Please return every entry below exactly as written, without any of its pictures.
Entries supplied Start Marker
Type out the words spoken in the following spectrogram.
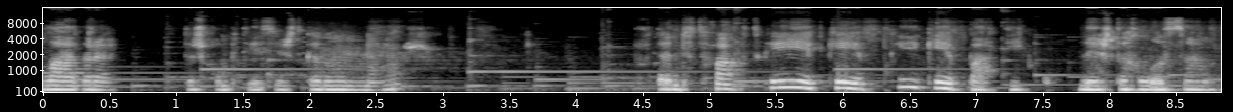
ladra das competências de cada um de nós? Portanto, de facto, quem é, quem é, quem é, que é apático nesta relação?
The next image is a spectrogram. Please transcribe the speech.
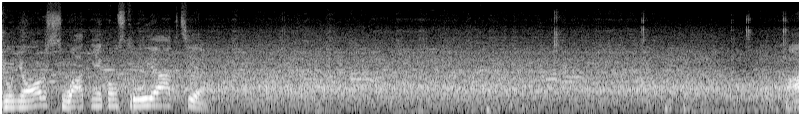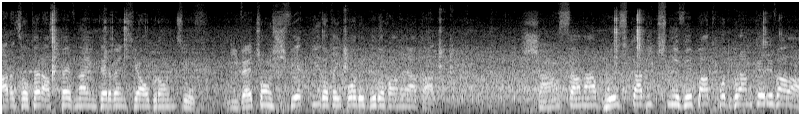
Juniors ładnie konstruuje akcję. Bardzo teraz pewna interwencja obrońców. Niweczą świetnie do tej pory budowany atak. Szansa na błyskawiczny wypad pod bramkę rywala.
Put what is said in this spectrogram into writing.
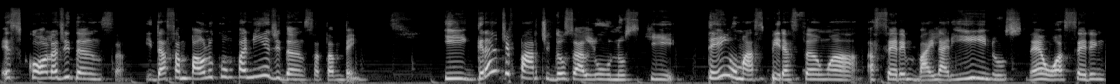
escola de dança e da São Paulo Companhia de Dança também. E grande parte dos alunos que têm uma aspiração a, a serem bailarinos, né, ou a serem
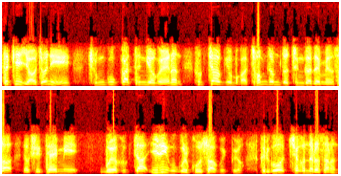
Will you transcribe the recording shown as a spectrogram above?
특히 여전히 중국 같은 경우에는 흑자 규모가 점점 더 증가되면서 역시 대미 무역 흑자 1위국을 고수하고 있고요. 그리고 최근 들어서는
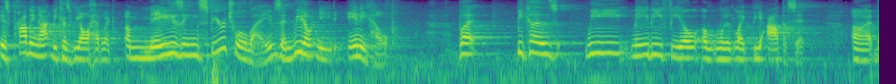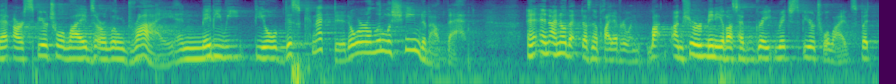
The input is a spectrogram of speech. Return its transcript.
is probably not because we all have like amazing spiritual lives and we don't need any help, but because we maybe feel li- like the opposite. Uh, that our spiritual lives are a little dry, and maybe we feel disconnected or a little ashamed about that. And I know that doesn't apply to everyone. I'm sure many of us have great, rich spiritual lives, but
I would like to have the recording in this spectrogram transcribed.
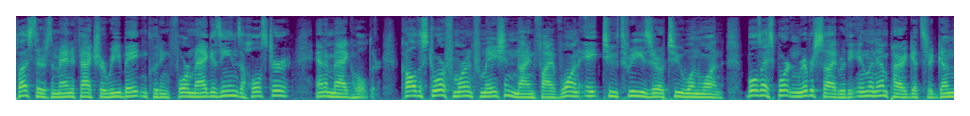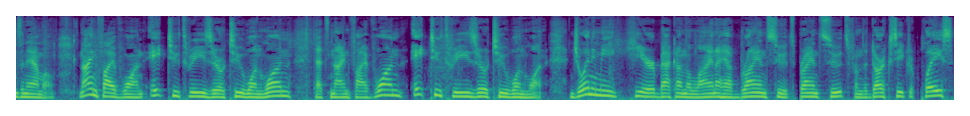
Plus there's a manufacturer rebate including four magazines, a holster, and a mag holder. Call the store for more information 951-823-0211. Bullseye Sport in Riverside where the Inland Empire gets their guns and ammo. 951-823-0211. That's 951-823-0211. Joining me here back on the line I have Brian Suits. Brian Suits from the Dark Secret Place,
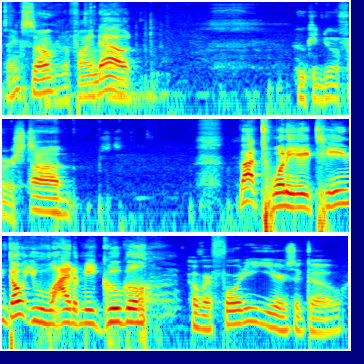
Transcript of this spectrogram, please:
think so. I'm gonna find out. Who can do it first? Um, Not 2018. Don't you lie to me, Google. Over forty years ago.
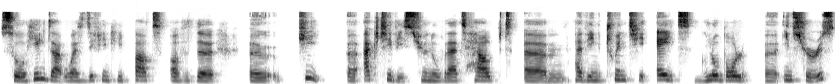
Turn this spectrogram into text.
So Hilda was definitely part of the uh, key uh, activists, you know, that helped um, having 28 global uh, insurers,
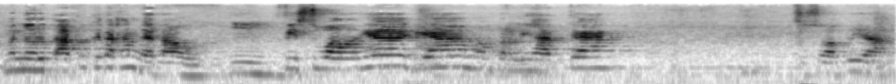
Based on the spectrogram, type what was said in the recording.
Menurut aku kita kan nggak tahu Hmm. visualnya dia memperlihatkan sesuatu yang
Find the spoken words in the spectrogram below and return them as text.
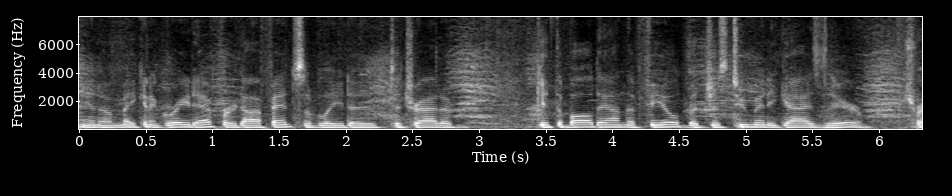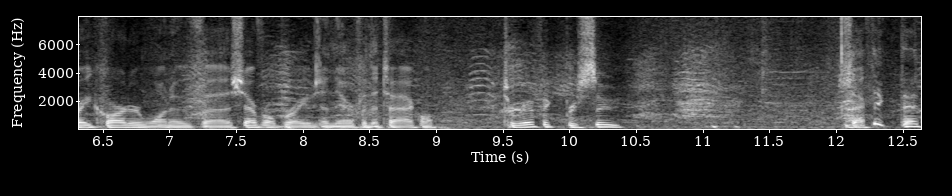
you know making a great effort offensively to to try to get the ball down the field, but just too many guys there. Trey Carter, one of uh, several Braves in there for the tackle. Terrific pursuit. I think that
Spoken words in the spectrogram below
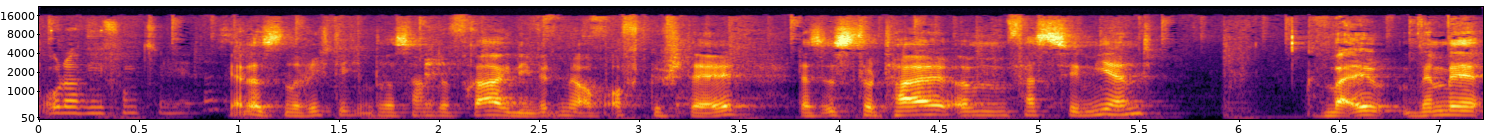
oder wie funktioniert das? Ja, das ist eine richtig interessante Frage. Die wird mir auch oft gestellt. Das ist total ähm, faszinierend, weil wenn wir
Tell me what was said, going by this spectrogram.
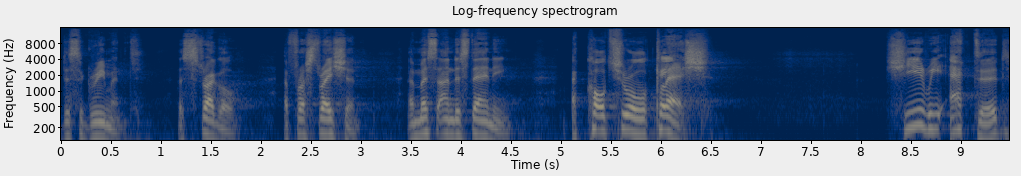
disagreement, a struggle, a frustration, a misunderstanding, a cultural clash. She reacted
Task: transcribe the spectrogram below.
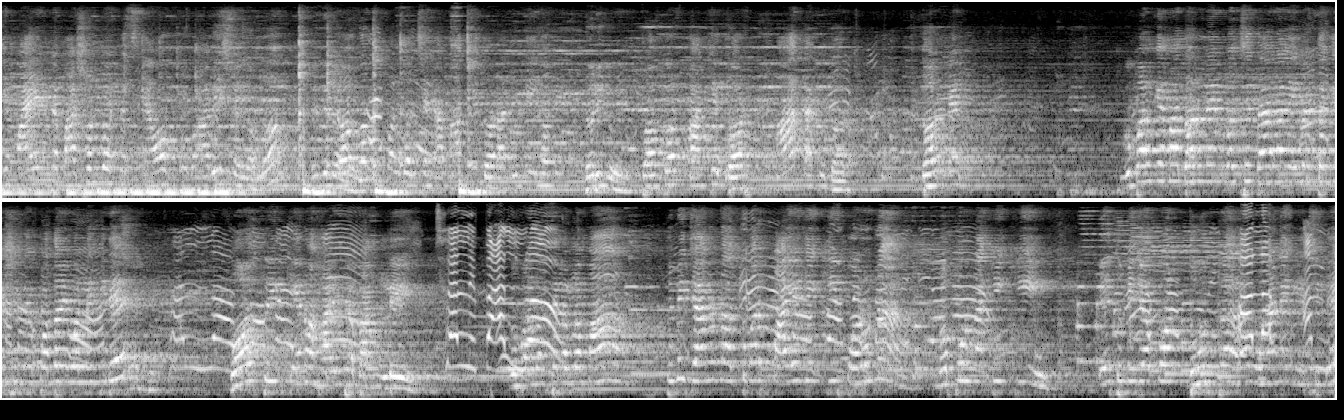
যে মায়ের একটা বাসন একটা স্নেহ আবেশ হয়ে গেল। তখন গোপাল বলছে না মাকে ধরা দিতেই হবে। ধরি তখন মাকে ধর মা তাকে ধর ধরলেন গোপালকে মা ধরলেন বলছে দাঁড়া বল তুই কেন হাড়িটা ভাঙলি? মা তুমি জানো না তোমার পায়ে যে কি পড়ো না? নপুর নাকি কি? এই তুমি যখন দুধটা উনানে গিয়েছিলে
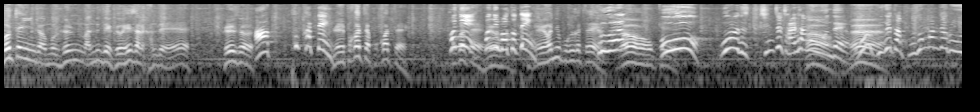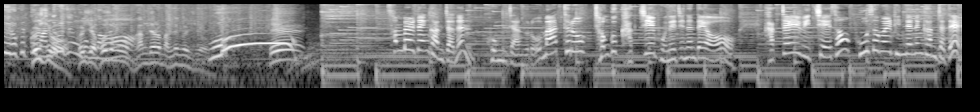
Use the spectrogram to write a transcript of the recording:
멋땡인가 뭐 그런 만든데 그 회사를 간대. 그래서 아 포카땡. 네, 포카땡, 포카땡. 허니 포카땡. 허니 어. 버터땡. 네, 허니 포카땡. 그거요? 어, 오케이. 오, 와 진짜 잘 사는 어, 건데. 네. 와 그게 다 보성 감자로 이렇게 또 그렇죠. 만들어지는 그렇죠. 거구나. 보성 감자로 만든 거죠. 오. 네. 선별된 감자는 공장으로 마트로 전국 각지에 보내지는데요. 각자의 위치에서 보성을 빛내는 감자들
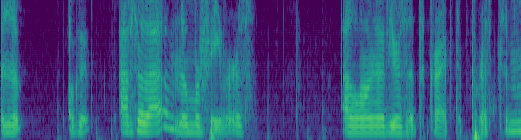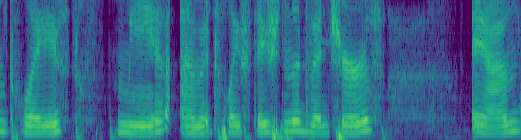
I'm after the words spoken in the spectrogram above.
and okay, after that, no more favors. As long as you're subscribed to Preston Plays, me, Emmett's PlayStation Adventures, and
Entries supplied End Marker
→ **Expected output**:
Type out the words spoken in the following spectrogram.
ladra das competências de cada um de nós? Portanto, de facto, quem é, quem é, quem é, que é apático nesta relação?
The next image is a spectrogram. Please transcribe the speech.
Juniors ładnie konstruuje akcję. Bardzo teraz pewna interwencja obrońców. Niweczą świetnie do tej pory budowany atak. Szansa na błyskawiczny wypad pod bramkę rywala.
Put what is said in this spectrogram into writing.
escola de dança e da São Paulo Companhia de Dança também. E grande parte dos alunos que têm uma aspiração a, a serem bailarinos, né, ou a serem
Will you transcribe the recording shown as a spectrogram above?
특히 여전히 중국 같은 경우에는 흑자 규모가 점점 더 증가되면서 역시 대미 무역 흑자 1위국을 고수하고 있고요. 그리고 최근 들어서는
The input is a spectrogram of speech. Return its transcript.
is probably not because we all have like amazing spiritual lives and we don't need any help, but because we maybe feel li- like the opposite. Uh, that our spiritual lives are a little dry, and maybe we feel disconnected or a little ashamed about that. And I know that doesn't apply to everyone. I'm sure many of us have great, rich spiritual lives, but
I would like to have the recording in this spectrogram transcribed.
Plus there's a manufacturer rebate including four magazines, a holster, and a mag holder. Call the store for more information 951-823-0211. Bullseye Sport in Riverside where the Inland Empire gets their guns and ammo. 951-823-0211. That's 951-823-0211. Joining me here back on the line I have Brian Suits. Brian Suits from the Dark Secret Place,
Transcript of this spectrogram, please:
think so. I'm gonna find out. Who can do it first? Um, Not 2018. Don't you lie to me, Google. Over forty years ago.
Turn this spectrogram into text.
So Hilda was definitely part of the uh, key uh, activists, you know, that helped um, having 28 global uh, insurers,
Based on the spectrogram, type what was said in the recording.
Menurut aku kita kan nggak tahu Hmm. visualnya dia memperlihatkan sesuatu yang
Find the spoken words in the spectrogram below and return them as text.
you know making a great effort offensively to to try to get the ball down the field, but just too many guys there. Trey Carter, one of uh, several Braves in there for the tackle. Terrific pursuit. I think that
Spoken words in the spectrogram below
oder wie funktioniert das? Ja, das ist eine richtig interessante Frage. Die wird mir auch oft gestellt. Das ist total ähm, faszinierend, weil wenn wir
Tell me what was said, going by this spectrogram.
disagreement, a struggle, a frustration, a misunderstanding, a cultural clash. She reacted
Task: transcribe the spectrogram below.
যে মায়ের একটা বাসন একটা স্নেহ আবেশ হয়ে গেল। তখন গোপাল বলছে না মাকে ধরা দিতেই হবে। ধরি তখন মাকে ধর মা তাকে ধর ধরলেন গোপালকে মা ধরলেন বলছে দাঁড়া বল তুই কেন হাড়িটা ভাঙলি? মা তুমি জানো না তোমার পায়ে যে কি পড়ো না? নপুর নাকি কি? এই তুমি যখন দুধটা উনানে গিয়েছিলে
Use the spectrogram to write a transcript of the recording:
멋땡인가 뭐 그런 만든데 그 회사를 간대. 그래서 아 포카땡. 네, 포카땡, 포카땡. 허니 포카땡. 허니 어. 버터땡. 네, 허니 포카땡. 그거요? 어, 오케이. 오, 와 진짜 잘 사는 어, 건데. 네. 와 그게 다 보성 감자로 이렇게 또 그렇죠. 만들어지는 그렇죠. 거구나. 보성 감자로 만든 거죠. 오. 네. 선별된 감자는 공장으로 마트로 전국 각지에 보내지는데요. 각자의 위치에서 보성을 빛내는 감자들
I'm after the words spoken in the spectrogram above.
and okay, after that, no more favors. As long as you're subscribed to Preston Plays, me, Emmett's PlayStation Adventures, and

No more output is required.